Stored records

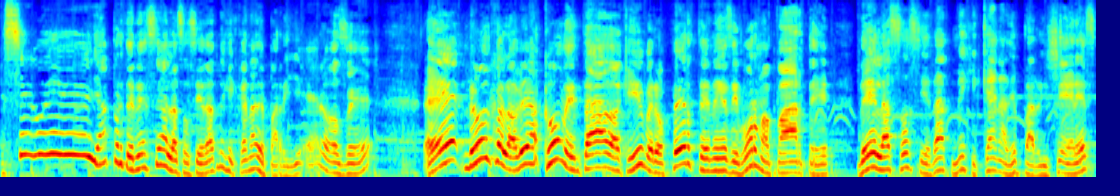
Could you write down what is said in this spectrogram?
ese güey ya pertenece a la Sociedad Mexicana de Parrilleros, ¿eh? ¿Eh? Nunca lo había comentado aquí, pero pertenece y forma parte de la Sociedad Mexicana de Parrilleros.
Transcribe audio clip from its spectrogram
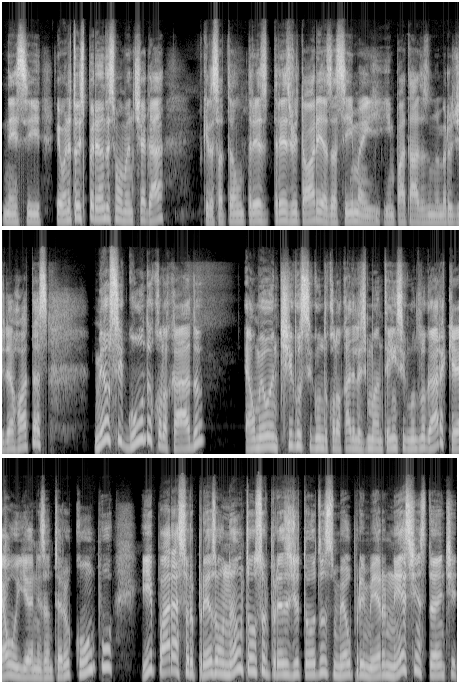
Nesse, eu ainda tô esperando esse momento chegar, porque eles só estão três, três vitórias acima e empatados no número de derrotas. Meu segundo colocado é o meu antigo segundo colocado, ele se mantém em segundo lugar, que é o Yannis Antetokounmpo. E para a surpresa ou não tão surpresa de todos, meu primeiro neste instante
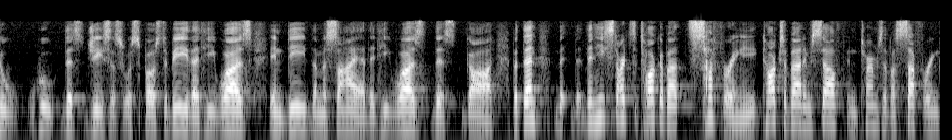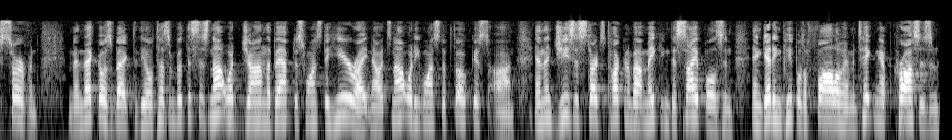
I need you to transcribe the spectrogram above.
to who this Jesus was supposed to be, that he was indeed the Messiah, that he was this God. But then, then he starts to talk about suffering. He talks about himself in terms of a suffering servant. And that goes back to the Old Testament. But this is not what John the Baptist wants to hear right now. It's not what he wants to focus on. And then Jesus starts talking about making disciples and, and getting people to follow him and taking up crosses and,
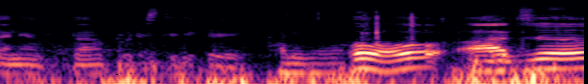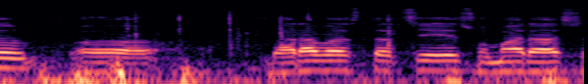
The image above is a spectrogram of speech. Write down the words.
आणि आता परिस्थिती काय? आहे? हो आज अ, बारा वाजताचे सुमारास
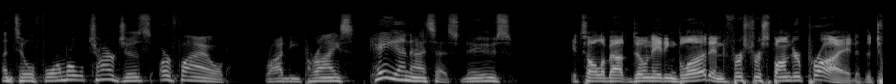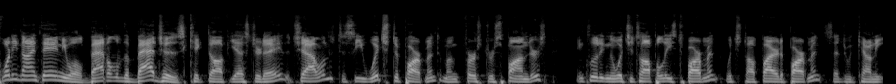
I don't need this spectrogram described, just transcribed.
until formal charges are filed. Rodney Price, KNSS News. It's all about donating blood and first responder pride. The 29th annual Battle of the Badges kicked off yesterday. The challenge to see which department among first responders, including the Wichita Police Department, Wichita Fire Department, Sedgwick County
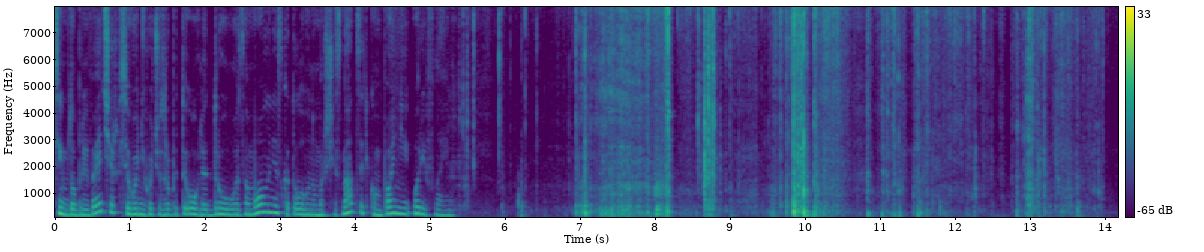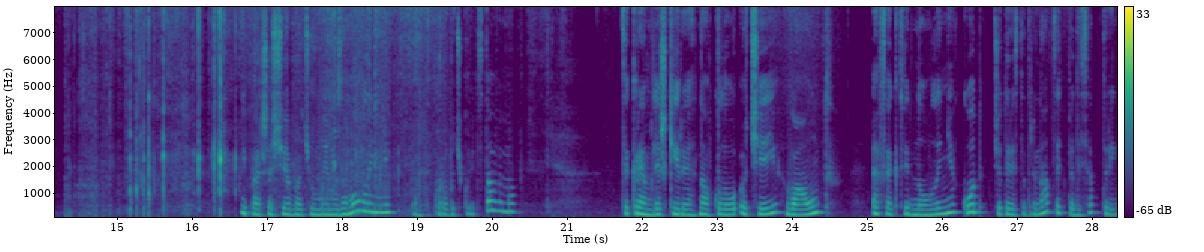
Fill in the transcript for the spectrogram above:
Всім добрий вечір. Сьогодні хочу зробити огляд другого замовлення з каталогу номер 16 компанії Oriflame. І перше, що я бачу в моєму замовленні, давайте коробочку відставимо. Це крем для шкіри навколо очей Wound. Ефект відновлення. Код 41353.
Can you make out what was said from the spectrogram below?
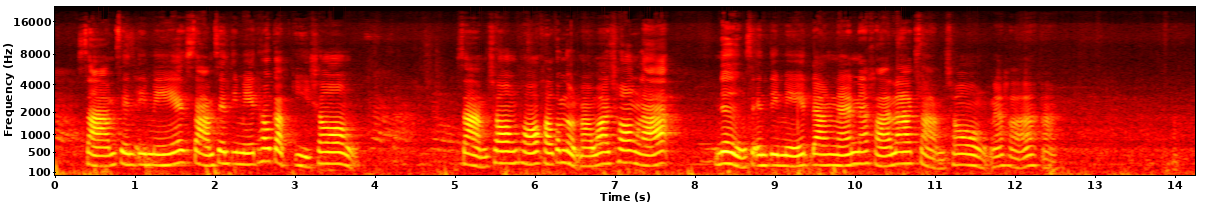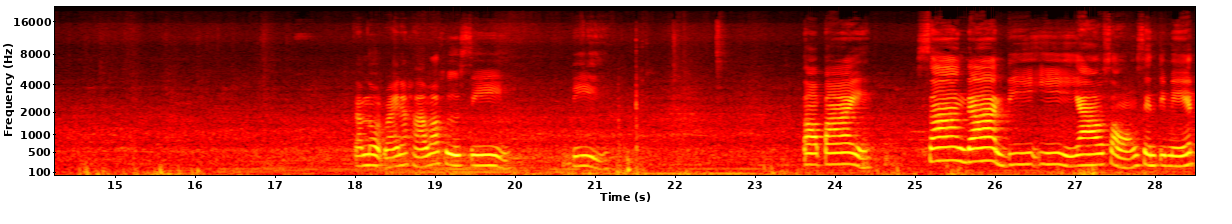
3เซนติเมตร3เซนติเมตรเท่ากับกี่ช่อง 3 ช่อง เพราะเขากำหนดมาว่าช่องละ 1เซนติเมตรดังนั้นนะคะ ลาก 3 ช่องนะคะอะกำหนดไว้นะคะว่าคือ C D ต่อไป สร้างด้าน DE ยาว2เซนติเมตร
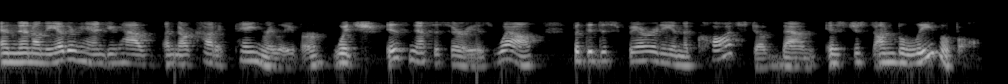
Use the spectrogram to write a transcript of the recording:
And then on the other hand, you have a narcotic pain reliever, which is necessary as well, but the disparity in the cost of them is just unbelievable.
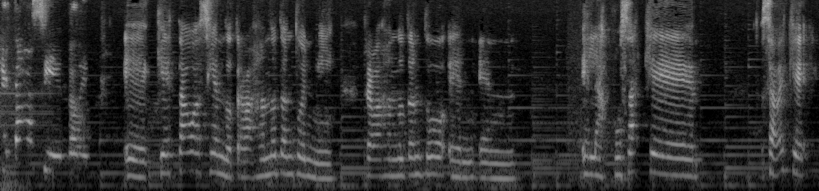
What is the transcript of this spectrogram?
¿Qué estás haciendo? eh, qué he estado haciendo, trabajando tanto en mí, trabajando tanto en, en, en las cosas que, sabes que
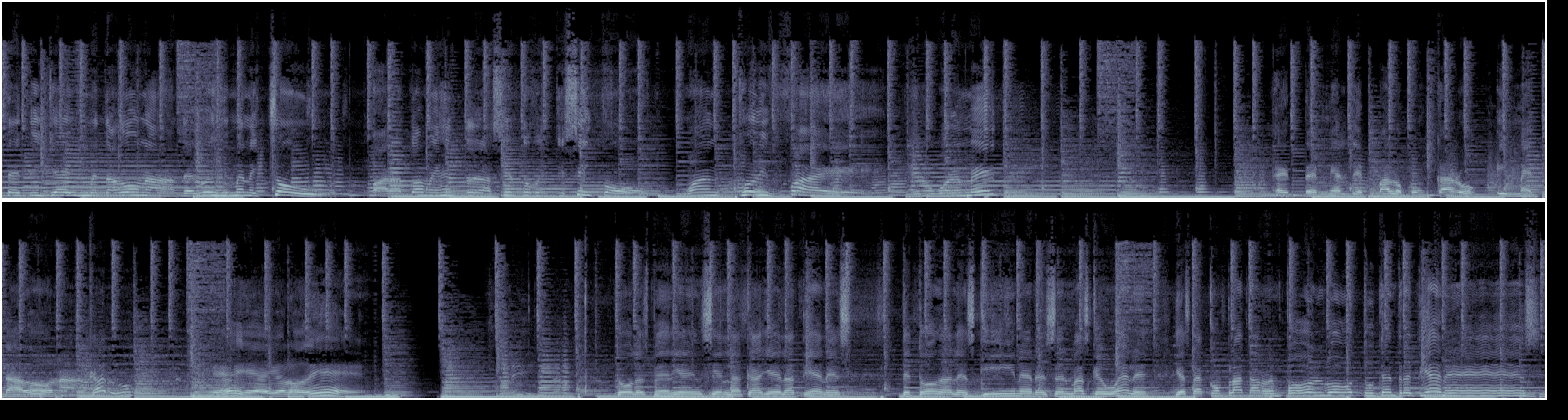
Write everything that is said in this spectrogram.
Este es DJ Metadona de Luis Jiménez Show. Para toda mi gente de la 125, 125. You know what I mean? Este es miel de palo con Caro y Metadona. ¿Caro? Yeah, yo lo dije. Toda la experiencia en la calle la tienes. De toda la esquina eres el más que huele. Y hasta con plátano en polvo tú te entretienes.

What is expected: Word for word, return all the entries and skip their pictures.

Task solution:
Could you write down what is said in this spectrogram?
ese güey ya pertenece a la Sociedad Mexicana de Parrilleros, ¿eh? ¿Eh? Nunca lo había comentado aquí, pero pertenece y forma parte de la Sociedad Mexicana de Parrilleros.
Transcribe audio clip from its spectrogram
Nesse, eu ainda tô esperando esse momento chegar, porque eles só estão três, três vitórias acima e empatados no número de derrotas. Meu segundo colocado é o meu antigo segundo colocado, ele se mantém em segundo lugar, que é o Yannis Antetokounmpo. E para a surpresa ou não tão surpresa de todos, meu primeiro neste instante
I need you to transcribe the spectrogram above.
to who this Jesus was supposed to be, that he was indeed the Messiah, that he was this God. But then, then he starts to talk about suffering. He talks about himself in terms of a suffering servant. And that goes back to the Old Testament. But this is not what John the Baptist wants to hear right now. It's not what he wants to focus on. And then Jesus starts talking about making disciples and, and getting people to follow him and taking up crosses and,
The image above is a spectrogram of speech. Write down the words.
आणि आता परिस्थिती काय? आहे? हो आज अ, बारा वाजताचे सुमारास
I don't need this spectrogram described, just transcribed.
until formal charges are filed. Rodney Price, KNSS News. It's all about donating blood and first responder pride. The 29th annual Battle of the Badges kicked off yesterday. The challenge to see which department among first responders, including the Wichita Police Department, Wichita Fire Department, Sedgwick County
Fill in the transcript for the spectrogram above:
Всім добрий вечір. Сьогодні хочу зробити огляд другого замовлення з каталогу номер 16 компанії Oriflame. І перше, що я бачу в моєму замовленні, давайте коробочку відставимо. Це крем для шкіри навколо очей Wound. Ефект відновлення. Код 41353.
Can you make out what was said from the spectrogram below?
3เซนติเมตร3เซนติเมตรเท่ากับกี่ช่อง 3 ช่อง เพราะเขากำหนดมาว่าช่องละ 1เซนติเมตรดังนั้นนะคะ ลาก 3 ช่องนะคะอะกำหนดไว้นะคะว่าคือ C D ต่อไป สร้างด้าน DE ยาว2เซนติเมตร
Use the spectrogram to write a transcript of the recording:
And then on the other hand, you have a narcotic pain reliever, which is necessary as well, but the disparity in the cost of them is just unbelievable.
What is the transcript of this spectrogram?
¿Qué estás haciendo? eh, qué he estado haciendo, trabajando tanto en mí, trabajando tanto en, en, en las cosas que, sabes que
Write everything that is said in this spectrogram.
Este es DJ Metadona de Luis Jiménez Show. Para toda mi gente de la 125, 125. You know what I mean? Este es miel de palo con Caro y Metadona. ¿Caro? Yeah, yo lo dije. Toda la experiencia en la calle la tienes. De toda la esquina eres el más que huele. Y hasta con plátano en polvo tú te entretienes.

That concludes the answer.